SOURCE DATA:
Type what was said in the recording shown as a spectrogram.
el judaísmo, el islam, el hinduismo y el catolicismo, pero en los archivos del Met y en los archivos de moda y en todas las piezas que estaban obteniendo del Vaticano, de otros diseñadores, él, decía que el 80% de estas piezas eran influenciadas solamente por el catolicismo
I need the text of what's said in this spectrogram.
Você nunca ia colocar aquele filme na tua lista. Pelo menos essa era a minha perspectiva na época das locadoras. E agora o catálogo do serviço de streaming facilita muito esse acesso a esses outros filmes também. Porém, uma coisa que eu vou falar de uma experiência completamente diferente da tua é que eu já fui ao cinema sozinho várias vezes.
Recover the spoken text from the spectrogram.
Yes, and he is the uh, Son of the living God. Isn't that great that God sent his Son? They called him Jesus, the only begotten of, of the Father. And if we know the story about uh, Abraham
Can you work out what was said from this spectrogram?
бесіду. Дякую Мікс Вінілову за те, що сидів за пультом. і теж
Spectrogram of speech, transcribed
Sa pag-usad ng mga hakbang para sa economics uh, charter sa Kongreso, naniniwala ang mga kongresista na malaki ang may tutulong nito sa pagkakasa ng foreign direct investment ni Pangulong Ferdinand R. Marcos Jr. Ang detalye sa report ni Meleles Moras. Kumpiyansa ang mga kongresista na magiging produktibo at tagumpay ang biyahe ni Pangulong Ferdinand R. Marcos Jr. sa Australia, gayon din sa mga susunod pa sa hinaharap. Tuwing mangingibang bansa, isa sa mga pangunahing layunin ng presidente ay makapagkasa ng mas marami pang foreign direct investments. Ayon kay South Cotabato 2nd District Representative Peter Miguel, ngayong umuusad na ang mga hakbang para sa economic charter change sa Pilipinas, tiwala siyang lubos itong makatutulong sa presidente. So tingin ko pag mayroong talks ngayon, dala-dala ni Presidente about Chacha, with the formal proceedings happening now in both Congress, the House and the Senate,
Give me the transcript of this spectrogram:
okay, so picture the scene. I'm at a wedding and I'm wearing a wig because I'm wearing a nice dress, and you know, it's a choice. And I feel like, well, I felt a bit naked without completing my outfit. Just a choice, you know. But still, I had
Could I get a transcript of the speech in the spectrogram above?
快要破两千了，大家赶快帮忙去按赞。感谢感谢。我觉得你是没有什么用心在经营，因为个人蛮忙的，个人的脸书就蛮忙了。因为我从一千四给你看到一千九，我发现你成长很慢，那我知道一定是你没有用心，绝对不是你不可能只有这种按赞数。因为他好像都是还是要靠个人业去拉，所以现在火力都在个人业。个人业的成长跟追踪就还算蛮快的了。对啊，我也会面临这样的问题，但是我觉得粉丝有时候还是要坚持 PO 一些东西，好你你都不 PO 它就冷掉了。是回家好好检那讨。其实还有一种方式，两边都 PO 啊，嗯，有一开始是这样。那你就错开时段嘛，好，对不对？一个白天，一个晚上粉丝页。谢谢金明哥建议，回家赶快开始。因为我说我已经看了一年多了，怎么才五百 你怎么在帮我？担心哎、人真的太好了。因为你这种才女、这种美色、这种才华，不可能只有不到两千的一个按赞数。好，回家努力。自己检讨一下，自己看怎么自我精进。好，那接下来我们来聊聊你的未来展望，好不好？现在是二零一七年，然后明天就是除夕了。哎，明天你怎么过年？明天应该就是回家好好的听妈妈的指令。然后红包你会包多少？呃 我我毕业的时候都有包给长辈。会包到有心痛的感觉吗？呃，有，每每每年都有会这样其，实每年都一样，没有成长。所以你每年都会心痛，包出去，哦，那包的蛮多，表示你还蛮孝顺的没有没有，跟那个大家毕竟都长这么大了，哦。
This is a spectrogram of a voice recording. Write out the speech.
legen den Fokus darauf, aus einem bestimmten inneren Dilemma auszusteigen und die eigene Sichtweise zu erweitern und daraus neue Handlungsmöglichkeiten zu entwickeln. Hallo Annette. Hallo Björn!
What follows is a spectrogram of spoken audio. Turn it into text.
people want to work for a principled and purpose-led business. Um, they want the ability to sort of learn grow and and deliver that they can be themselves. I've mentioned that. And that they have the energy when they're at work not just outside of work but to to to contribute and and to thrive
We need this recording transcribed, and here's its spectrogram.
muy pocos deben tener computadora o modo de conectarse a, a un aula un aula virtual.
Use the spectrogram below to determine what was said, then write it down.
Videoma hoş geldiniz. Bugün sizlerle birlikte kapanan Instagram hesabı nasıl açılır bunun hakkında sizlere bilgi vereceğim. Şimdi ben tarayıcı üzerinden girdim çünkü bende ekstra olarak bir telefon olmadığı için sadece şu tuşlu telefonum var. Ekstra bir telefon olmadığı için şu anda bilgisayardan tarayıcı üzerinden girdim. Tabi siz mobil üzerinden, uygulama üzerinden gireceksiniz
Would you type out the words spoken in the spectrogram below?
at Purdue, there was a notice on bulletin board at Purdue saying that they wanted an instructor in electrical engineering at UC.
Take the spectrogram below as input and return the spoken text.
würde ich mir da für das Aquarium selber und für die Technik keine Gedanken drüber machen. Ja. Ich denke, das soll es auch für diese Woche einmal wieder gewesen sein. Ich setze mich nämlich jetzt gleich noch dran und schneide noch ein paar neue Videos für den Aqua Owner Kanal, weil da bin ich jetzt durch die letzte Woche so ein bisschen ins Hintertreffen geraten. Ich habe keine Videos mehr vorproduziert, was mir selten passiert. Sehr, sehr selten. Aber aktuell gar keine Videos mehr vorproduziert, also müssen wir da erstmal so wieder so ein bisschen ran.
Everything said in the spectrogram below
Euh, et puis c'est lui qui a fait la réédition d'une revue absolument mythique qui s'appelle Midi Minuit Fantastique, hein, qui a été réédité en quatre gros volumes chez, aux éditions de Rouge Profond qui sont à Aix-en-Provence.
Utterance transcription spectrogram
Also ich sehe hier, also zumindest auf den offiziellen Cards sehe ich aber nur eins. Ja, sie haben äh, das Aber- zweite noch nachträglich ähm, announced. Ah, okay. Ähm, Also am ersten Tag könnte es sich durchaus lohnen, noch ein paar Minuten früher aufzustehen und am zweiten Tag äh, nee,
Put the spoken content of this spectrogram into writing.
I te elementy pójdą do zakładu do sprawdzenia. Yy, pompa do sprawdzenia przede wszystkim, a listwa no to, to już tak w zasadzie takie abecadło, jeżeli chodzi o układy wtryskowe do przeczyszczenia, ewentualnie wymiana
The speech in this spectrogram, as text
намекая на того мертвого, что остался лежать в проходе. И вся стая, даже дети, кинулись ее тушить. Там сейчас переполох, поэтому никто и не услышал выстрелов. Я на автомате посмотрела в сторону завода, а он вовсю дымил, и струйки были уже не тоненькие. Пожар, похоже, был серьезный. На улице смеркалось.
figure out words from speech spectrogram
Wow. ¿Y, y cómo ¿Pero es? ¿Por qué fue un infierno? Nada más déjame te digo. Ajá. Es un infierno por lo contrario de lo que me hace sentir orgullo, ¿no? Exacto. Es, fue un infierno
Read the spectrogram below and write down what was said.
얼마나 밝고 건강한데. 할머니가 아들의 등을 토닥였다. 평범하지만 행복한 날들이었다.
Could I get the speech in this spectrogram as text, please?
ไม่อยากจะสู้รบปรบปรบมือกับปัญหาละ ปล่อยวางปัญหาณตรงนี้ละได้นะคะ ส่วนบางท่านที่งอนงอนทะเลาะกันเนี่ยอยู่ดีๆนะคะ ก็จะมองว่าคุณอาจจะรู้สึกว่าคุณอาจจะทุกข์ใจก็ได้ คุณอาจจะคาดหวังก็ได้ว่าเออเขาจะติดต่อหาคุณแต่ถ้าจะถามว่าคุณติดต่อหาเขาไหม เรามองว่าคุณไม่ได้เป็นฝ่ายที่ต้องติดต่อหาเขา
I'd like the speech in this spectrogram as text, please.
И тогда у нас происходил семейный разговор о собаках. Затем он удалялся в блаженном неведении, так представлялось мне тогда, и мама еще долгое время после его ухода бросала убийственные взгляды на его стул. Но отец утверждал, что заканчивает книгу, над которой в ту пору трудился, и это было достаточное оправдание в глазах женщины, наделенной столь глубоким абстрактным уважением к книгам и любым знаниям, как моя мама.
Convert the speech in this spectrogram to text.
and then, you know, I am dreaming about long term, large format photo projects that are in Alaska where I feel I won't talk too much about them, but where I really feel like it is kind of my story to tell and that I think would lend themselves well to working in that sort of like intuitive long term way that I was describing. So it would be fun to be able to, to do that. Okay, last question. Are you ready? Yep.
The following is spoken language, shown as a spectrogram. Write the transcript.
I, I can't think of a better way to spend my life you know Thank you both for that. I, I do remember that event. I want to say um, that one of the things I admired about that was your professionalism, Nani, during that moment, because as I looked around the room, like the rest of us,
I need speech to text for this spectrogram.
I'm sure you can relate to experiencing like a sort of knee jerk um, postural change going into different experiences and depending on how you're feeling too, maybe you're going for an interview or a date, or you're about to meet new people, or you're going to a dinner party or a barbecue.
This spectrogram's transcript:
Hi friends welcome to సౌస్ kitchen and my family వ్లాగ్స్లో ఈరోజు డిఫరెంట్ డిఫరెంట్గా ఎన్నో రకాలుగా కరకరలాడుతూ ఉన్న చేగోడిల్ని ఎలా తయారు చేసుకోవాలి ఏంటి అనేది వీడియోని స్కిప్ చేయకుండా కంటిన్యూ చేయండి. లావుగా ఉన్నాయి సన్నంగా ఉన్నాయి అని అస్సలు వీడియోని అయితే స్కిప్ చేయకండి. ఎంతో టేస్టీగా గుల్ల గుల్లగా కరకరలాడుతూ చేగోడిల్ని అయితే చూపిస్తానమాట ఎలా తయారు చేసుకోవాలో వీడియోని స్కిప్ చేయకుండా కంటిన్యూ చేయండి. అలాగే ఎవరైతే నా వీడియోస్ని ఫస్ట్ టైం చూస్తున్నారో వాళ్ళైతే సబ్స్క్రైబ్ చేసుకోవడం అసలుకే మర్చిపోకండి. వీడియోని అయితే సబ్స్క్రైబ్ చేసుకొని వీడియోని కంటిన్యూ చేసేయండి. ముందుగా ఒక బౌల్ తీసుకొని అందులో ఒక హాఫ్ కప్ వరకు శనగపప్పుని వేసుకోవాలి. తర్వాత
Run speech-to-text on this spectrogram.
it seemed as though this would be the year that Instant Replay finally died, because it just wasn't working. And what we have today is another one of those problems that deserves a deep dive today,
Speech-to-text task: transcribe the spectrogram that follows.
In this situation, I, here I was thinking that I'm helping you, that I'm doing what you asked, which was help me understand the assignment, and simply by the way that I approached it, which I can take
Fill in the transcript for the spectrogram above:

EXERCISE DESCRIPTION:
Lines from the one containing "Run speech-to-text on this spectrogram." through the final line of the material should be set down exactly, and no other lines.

RESULT OF THIS TASK:
Run speech-to-text on this spectrogram.
it seemed as though this would be the year that Instant Replay finally died, because it just wasn't working. And what we have today is another one of those problems that deserves a deep dive today,
Speech-to-text task: transcribe the spectrogram that follows.
In this situation, I, here I was thinking that I'm helping you, that I'm doing what you asked, which was help me understand the assignment, and simply by the way that I approached it, which I can take
Fill in the transcript for the spectrogram above:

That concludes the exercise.